What needs to be done – Set down the final stretch of the data, from the line that holds "Run speech recognition" through the last line, both included, with pictures left out.

(Collected data)

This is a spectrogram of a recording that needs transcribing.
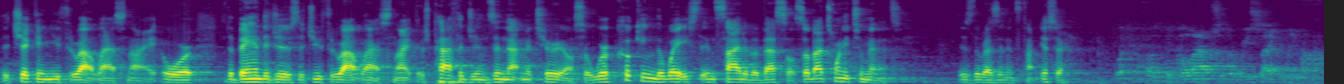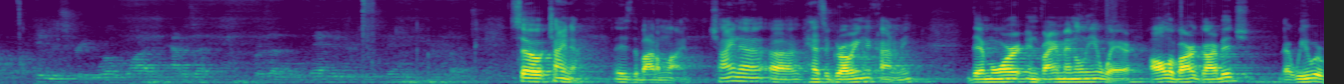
the chicken you threw out last night or the bandages that you threw out last night. There's pathogens in that material. So we're cooking the waste inside of a vessel. So about 22 minutes is the residence time. Yes, sir. What caused the collapse of the recycling industry worldwide, and how does that present an advantage or disadvantage for your place? So China is the bottom line. China uh, has a growing economy. They're more environmentally aware. All of our garbage that we, were,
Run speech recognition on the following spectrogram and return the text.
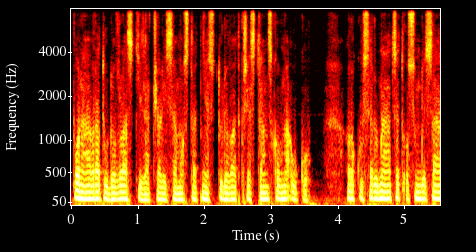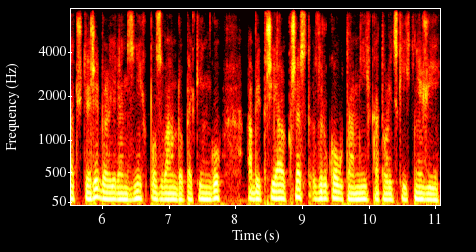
Po návratu do vlasti začali samostatně studovat křesťanskou nauku. Roku 1784 byl jeden z nich pozván do Pekingu, aby přijal křest z rukou tamních katolických kněží.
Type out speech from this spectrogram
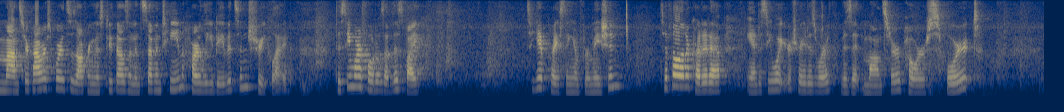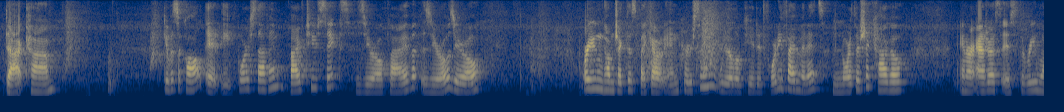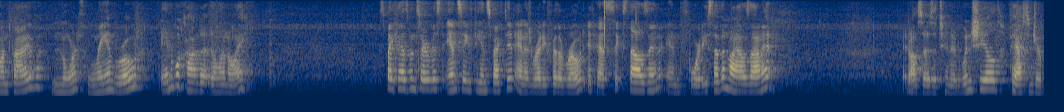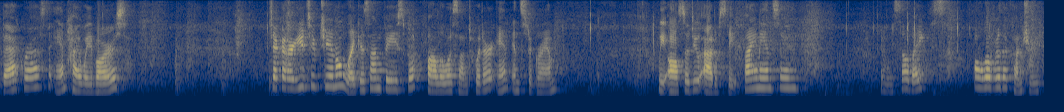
Monster Powersports is offering this 2017 Harley Davidson Street Glide. To see more photos of this bike, to get pricing information, to fill out a credit app, and to see what your trade is worth, visit monsterpowersport.com. Give us a call at 847-526-0500 or you can come check this bike out in person. We are located 45 minutes north of Chicago and our address is 315 North Rand Road in Wauconda, Illinois. Spike has been serviced and safety inspected and is ready for the road. It has 6,047 miles on it. It also has a tinted windshield, passenger backrest, and highway bars. Check out our YouTube channel, like us on Facebook, follow us on Twitter and Instagram. We also do out of state financing, and we sell bikes all over the country.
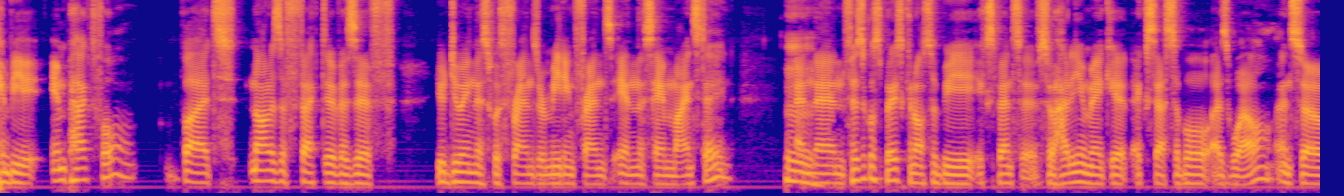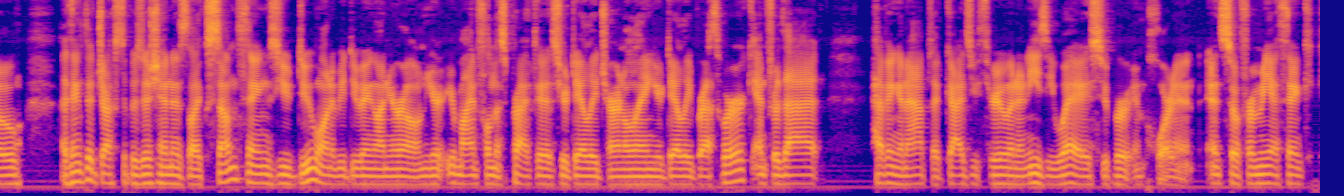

Answer –
Run speech recognition on the following spectrogram and return the text.
Po návratu do vlasti začali samostatně studovat křesťanskou nauku. Roku 1784 byl jeden z nich pozván do Pekingu, aby přijal křest z rukou tamních katolických kněží.
Type out speech from this spectrogram
Monster Powersports is offering this 2017 Harley Davidson Street Glide. To see more photos of this bike, to get pricing information, to fill out a credit app, and to see what your trade is worth, visit monsterpowersport.com. Give us a call at 847-526-0500 or you can come check this bike out in person. We are located 45 minutes north of Chicago and our address is 315 North Rand Road in Wauconda, Illinois. Spike has been serviced and safety inspected and is ready for the road. It has 6,047 miles on it. It also has a tinted windshield, passenger backrest, and highway bars. Check out our YouTube channel, like us on Facebook, follow us on Twitter and Instagram. We also do out of state financing, and we sell bikes all over the country.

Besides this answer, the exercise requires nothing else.